Christ, it's hot. 102 yesterday, humidity so thick you could slice it with a butter knife. I hate the heat. I feel like a hippo sitting in a bowl of clam chowder. How many other metaphors can I pull out of my incredibly sweaty swamp ass? Oh, I know - I feel like I've been baked inside of a cake, and the humidity is a thick spread of buttercream frosting on top. I. Hate. The. Heat. I do not understand people who live for the summer, who love to sweat, who thrive on the sunlight. Meanwhile, I sit at home with all of my curtains drawn, every single fan running on HI, stripped down to my underwear, all of my energy turned to sweat. I blow through antiperspirant like a kid blows through a pillowcase full of Halloween candy: I smear it in my armpits, under my tits, the backs of my knees, the hollows of my temples. My hair stays in a tight bun for months - by the time I release it in autumn, it's grown six inches. I hate wearing jeans - they superglue themselves to my bloated thighs and strangle my flesh like sausage skin. My ankles swell up like little inner tubes floating on top of my shoes. I live on ice water, cold cheese, olives and macaroni salad from June to August.
Yesterday morning, as I readied myself for my obligatory 10 hour shift, I looked out of the second story bathroom window and watched the three year old who lives next door play in her inflatable wading pool. And I remembered that there was a time when summer didn't seem so hot, when the heat wasn't so unbearable, when sweat and I hadn't yet met and become enemies. I used to love the summer. I would spend all day in the swimming pool of whatever apartment complex we were currently living in. I never tired of the smell of chlorine and hot concrete. Endless games of Marco Polo while somebody's cheap transistor radio played The Pointer Sisters. Breaks at noon to walk up to the corner store and buy Cokes, chips and whatever else would go with the hamburgers and hot dogs that would be ready by the time we got back. Breaks around 3pm to go grab Sarah's (or Tracy's, or Melissa's) dad another beer. Around 4pm, the ice cream truck would trundle up and we'd run out to buy Push-Ups or Bomb Pops or Drumsticks. There was never any danger. We didn't worry about going to the grocery store alone. No one ever bothered us. Skin cancer wasn't a concern. If we got sunburned, mom had Noxema. If we got mosquito bites, mom had pink Calamine lotion that she'd dab on with cotton balls. West Nile virus and Zika were alien words. not yet introduced into our common lexicons.
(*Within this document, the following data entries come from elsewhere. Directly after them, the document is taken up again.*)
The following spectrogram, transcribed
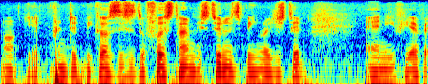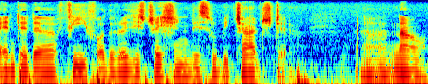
not yet printed because this is the first time the student is being registered. And if you have entered a fee for the registration this will be charged uh, now.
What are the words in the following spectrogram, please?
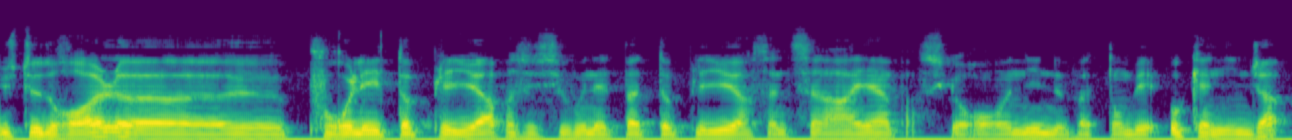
Juste drôle euh, pour les top players, parce que si vous n'êtes pas top player, ça ne sert à rien, parce que Ronin ne va tomber aucun ninja.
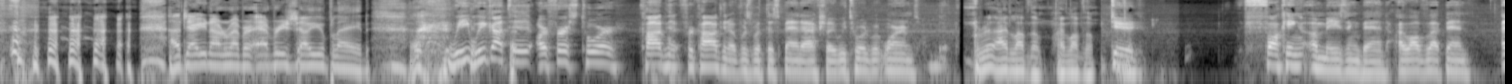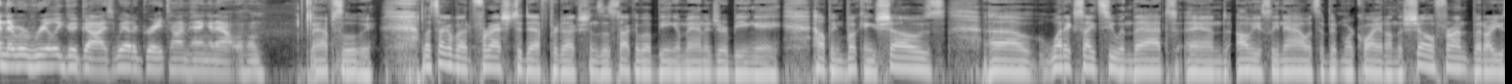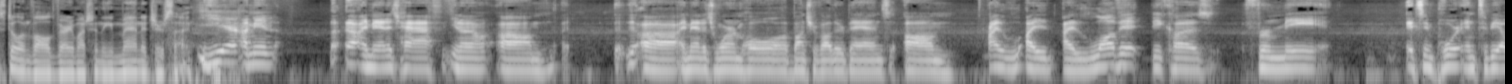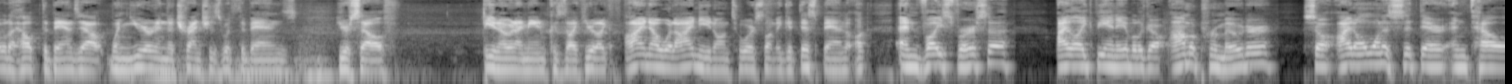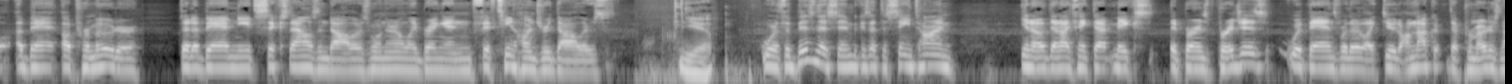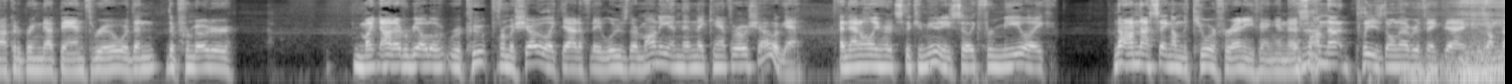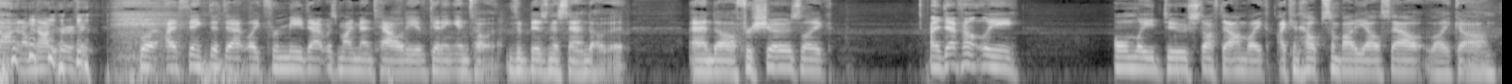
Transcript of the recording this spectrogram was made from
How dare you not remember every show you played? We we got to our first tour cognit for cognitive was with this band actually. We toured with Wormed. Really, I love them. I love them, Dude, fucking amazing band. I love that band. And they were really good guys. We had a great time hanging out with them. Absolutely. Let's talk about Fresh to Death Productions. Let's talk about being a manager, being a helping booking shows. Uh, what excites you in that? And obviously now it's a bit more quiet on the show front, but are you still involved very much in the manager side? Yeah, I mean, I manage Hath. You know, um, uh, I manage Wormhole, a bunch of other bands. Um, I, I I love it because for me, it's important to be able to help the bands out when you're in the trenches with the bands yourself. You know what I mean? Because like you're like, I know what I need on tour, so let me get this band on, and vice versa. I like being able to go. I'm a promoter, so I don't want to sit there and tell a band, a promoter, that a band needs six thousand dollars when they're only bringing fifteen hundred dollars Yeah. worth of business in. Because at the same time, you know, then I think that makes it burns bridges with bands where they're like, dude, I'm not. The promoter's not going to bring that band through, or then the promoter might not ever be able to recoup from a show like that if they lose their money and then they can't throw a show again. And that only hurts the community. So like for me, like no, I'm not saying I'm the cure for anything in this. I'm not. Please don't ever think that because I'm not, and I'm not perfect. but I think that that, like for me, that was my mentality of getting into the business end of it. And uh, for shows, like I definitely only do stuff that I'm like I can help somebody else out. Like um,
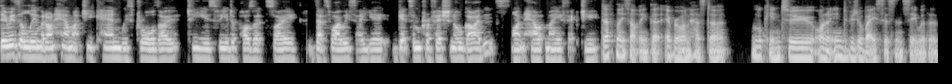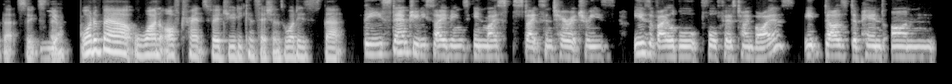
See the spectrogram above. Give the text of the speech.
There is a limit on how much you can withdraw, though, to use for your deposit. So that's why we say, yeah, get some professional guidance on how it may affect you. Definitely something that everyone has to look into on an individual basis and see whether that suits them. Yeah. What about one off transfer duty concessions? What is that? The stamp duty savings in most states and territories is available for first home buyers. It does depend on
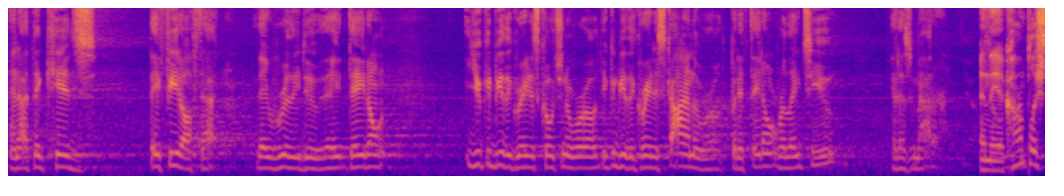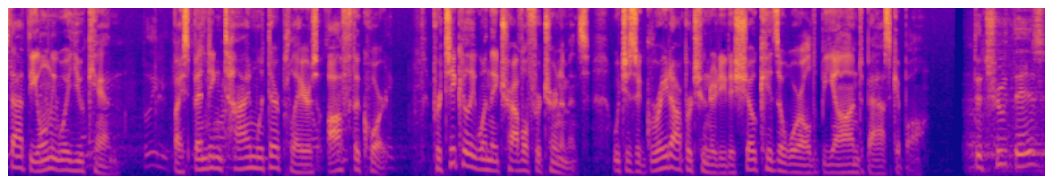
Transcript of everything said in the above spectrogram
And I think kids, they feed off that. They really do. They, they don't, you could be the greatest coach in the world, you can be the greatest guy in the world, but if they don't relate to you, it doesn't matter. And they accomplish that the only way you can by spending time with their players off the court, particularly when they travel for tournaments, which is a great opportunity to show kids a world beyond basketball. The truth is,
I think I started hating summer that first year we lived in Pennsylvania. We lived in a landlocked area and the humidity was so dense as to be suffocating. I remember, laying down to sleep at night for weeks on end, the oscillating fans barely able to cut through the thick blanket of heat. We had no AC. On the east coast, AC is still a stranger. Even ceiling fans are considered a bit of a luxury item. Here in Rhode Island, we get relief from the breezes that blow in off of the nearby bay. But not in Pennsylvania. Heat lightening flared moodily along the horizon and thunder would rumble sulkily, but the rain never fell. Until, suddenly, it did. The amps went up to eleven on those nights. The wind would pick up the sagging curtains and send them flapping horizontally. The rain would come down in sheets so thick you couldn't see through it. The thunder was ferocious and the lightening left purple-white afterimages burned onto your retinas. There was no in-between: it was either sulky and silent, or enraged and unhinged.
There was no swimming pool in this apartment complex. Like AC's, swimming pools on the east coast are generally found in rich people's yards or community centers. We had room for a pool to be constructed, but I would later learn that digging up the earth was not an option as our complex had been constructed atop an old landfill. We were literally living on rotting trash. Which explained why we found ourselves invaded that summer by roaches. And these weren't your garden variety cockroaches, easily squashed underfoot. These fucking things were the size of Cuban cigars and had wings. They were HUGE, malignantly glossy, and unafraid of humans. You'd go out into the kitchen in the middle of the night to get a glass of water, flick on the overhead light and they'd just freeze where they were: clinging to the walls, swarming on the counters, skating across the floor. They'd look at you, feelers twitching lazily and refusing to retreat. And you'd back away slowly, then run for the bathroom and do a mad dance in front of the mirror, making sure there were none clinging to you. It took months of battle and hundreds of dollars we didn't really have spent on roach motels, exterminators and bug spray to finally beat the goddamned little Sherman tanks back into the filth and shadows, and they eventually did retreat, but they never really 100% went away. Our cat wouldn't even try to catch/kill them; he'd flinch and back away, all 25 pounds of male Maine Coon of him. Can't say I blame him.
The was the first summer of No Escape, from the heat, the bugs, the thick, oppressive humidity. And you always hate what you cannot get away from and which will not leave you alone, be it men, laws, or weather. Pennsylvania made me hate summer, and I've not stopped hating it since.